The Delaware and Ulster Railroad

The picturesque Delaware and Ulster Railroad tour through the Catskill Region has been called “the most scenic rail line in the east.” Starting at the station in the hamlet of Arkville, the two-hour excursion follows the rails north to the town of Roxbury and back. Built in1872, the Roxbury station includes a museum of local history, and as part of the depot complex, is listed on the National Register of Historic Places. The 24-mile round trip follows the same path that once moved coal and commercial goods throughout the area, and guided vacationers to the grand lodges of the Catskills until the train was replaced by the automobile.

Today, as in the past, passengers might enjoy a gourmet meal in an Art Deco dining car, or ride in one of the open-air or glass-covered observation cars, all the while taking in the incomparable views of the Catskill Mountains and the picturesque East Branch of the Delaware River.

Woodchuck Lodge

In the town of Roxbury, located high on a hill in the Catskills, is a rustic cabin known as Woodchuck Lodge, summer home of John Burroughs, one of America’s leading literary naturalists.

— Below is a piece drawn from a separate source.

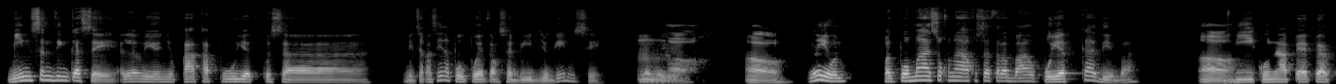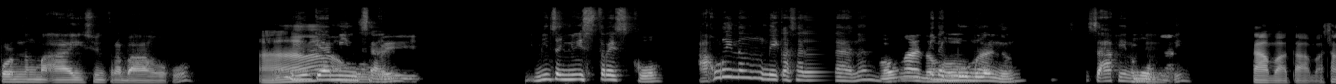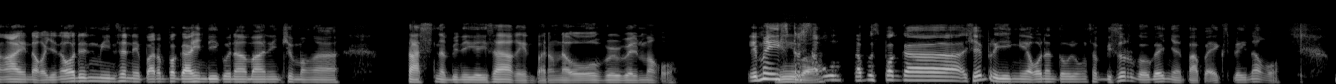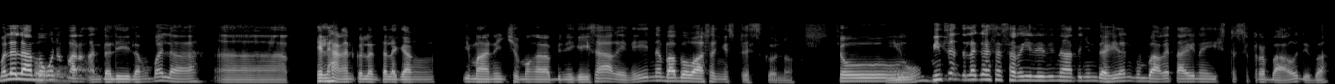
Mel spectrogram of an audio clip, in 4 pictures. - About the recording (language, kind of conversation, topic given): Filipino, unstructured, Paano mo hinaharap ang stress sa trabaho araw-araw?
- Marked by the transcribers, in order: distorted speech; laughing while speaking: "kailangan ko lang talagang"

Just over the hill stands the farmhouse where Burroughs grew up. Here Burroughs explored and studied his world, and developed his deep appreciation for nature that shaped the rest of his life.

Burroughs published his first book in 1871, and went on to write 25 volumes of essays, quickly establishing himself as the most popular writer of nature essays of his time. Over his lifetime, Burroughs became close friends with Walt Whitman and John Muir.

Kirkside Park

Beginning in the late 1890’s, and for the next 40 years, Kirkside Park was part of the estate of one of Roxbury’s most famous residents, philanthropist Helen Gould Shepherd. The 11-acre park encompasses both banks of the East Branch of the Delaware River, includes Adirondack style bridges, gazebos, a waterfall and stone terraces. Unfortunately, following Mrs. Shepherd’s death in 1938, the park fell into disrepair.

In 1999, the Town of Roxbury launched a park revitalization project, and today, Kirkside Park, with its rustic bridges, riverside paths, flower gardens and ball fields has been restored to its former grandeur. Once again Kirkside Park stands as a center of activity and natural beauty on New York’s Path Through History.